His is a shuttle. You get on, you sit, you get off. Simple. Of course, the other, more luxurious offerings have their place, particularly on long-haul.
But Ryanair does not pretend to be something it isn’t — unlike easyJet, say, which tries to present itself as a budget airline with comfort attached. So, you might expect a carrier that operates on such a tight squeeze to head the cancellations league table. Think about it, though. O’Leary drives his company; their focus is on delivering what they say on the ticket. That’s it, nothing more, nothing less.
So, rather than be the worst, Ryanair is the best, with the fewest scrapped flights and consequently angry customers. In May, according to industry statistics, Ryanair scheduled 13,100 flights from the UK — and cancelled only three. That’s a UK sector-beating rate of 0.02 per cent. British Airways and Virgin Atlantic were almost 50 times more likely to cancel than Ryanair. WizzAir and Lufthansa were about 100 times. With KLM, 220 times. As for easyJet, it cancelled more flights than all the other airlines put together.
It's now easyJet, according to the reports, that is ground down by demands for compensation, from steaming, frequently stranded passengers. O’Leary’s lot will pay up promptly if they think the complaint is justified.
It does not alter the fact that Ryanair is the ‘bad boy’ of airlines, the self-styled rebel, the Nick Kyrgios of operators. As with Kyrgios, they are not to everyone’s taste, and O’Leary makes no bones about that.
Enough travellers, however, are fully prepared to put with the foibles (they once tried to charge passengers for using the on-board toilet but even Ryanair had to back down on that one), including using Stansted, London’s third airport, as opposed to Heathrow.
All this does is bring into sharp relief the conditions at Heathrow, supposedly the national transport jewel. They’re regularly described as chaotic, as airlines continue to cut back and staff shortages bite. With the peak holiday season looming, they look set to worsen rather than improve.
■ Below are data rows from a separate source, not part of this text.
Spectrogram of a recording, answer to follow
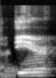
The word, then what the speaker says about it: Kabeer: I just don't want to put Kabeer, it. Kabeer Baja, the G is silent.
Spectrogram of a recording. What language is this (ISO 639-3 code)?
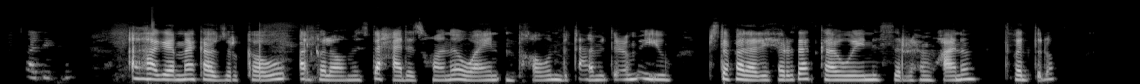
tir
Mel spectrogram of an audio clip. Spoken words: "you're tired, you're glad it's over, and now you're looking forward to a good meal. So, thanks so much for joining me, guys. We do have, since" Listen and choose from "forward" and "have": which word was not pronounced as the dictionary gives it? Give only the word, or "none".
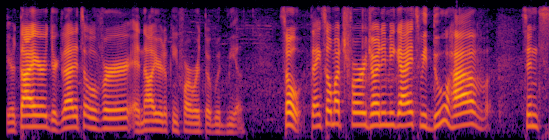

When Covid struck, most airlines moved to make their employees redundant. The result has been that they’ve struggled to rehire sufficient staff to cope with the surge in demand once the pandemic eased. Some of those re-employed are being paid less as the companies struggle to recover losses incurred in the outbreak. Those staff are threatening strike action.
Meanwhile, a lack of baggage handlers is leading to mountains of luggage piling up. On it goes, a seemingly never-ending saga of misery. Here again, Ryanair has emerged in relatively fine shape. It’s still exposed to problems with ground staff at Stansted — an issue exacerbated by Brexit, which has driven way EU workers.
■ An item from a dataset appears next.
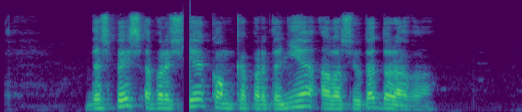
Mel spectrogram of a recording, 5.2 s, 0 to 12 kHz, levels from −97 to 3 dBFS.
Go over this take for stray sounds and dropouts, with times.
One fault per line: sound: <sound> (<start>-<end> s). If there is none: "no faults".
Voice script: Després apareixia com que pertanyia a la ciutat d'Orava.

Unlike the rest, Ryanair did not lay off pilots and crews but kept them flying so they could retain their licences. Their pay was cut, but Ryanair ensured they were, as O’Leary puts it, “ready to rock and roll” once passengers returned.
Ryanair, too, is not so exposed to spikes in the price of oil, caused by Russia’s invasion of Ukraine. It had hedged most of its fuel needs for the rest of this year at $65 a barrel, before Russia’s attack.
O’Leary is no saint — his abrasiveness and harshness can grate — but there’s no denying he is shrewd. Which is why his warning that fares must rise should be taken seriously. The pioneer of low-cost travel in Europe is predicting prices will climb over the next five years.
They’ve become “too cheap”, he says. The irony in that statement is that they’re so low precisely because Ryanair is so successful. As evidence, for example, O’Leary cites the cost of the train from central London to Stansted as being more expensive than the air fare.
He expects the average Ryanair price to go up from €40 ($40.7) to between €50 to €60. That’s due to a combination of higher oil prices and increased staff costs, air traffic control fees and emission payments. Already, they are increasing — prices to popular destinations in Spain, Portugal and Greece are up this summer — but even then, they are far short of where they were 10 years ago.
They may laugh, but O’Leary is the one smiling now.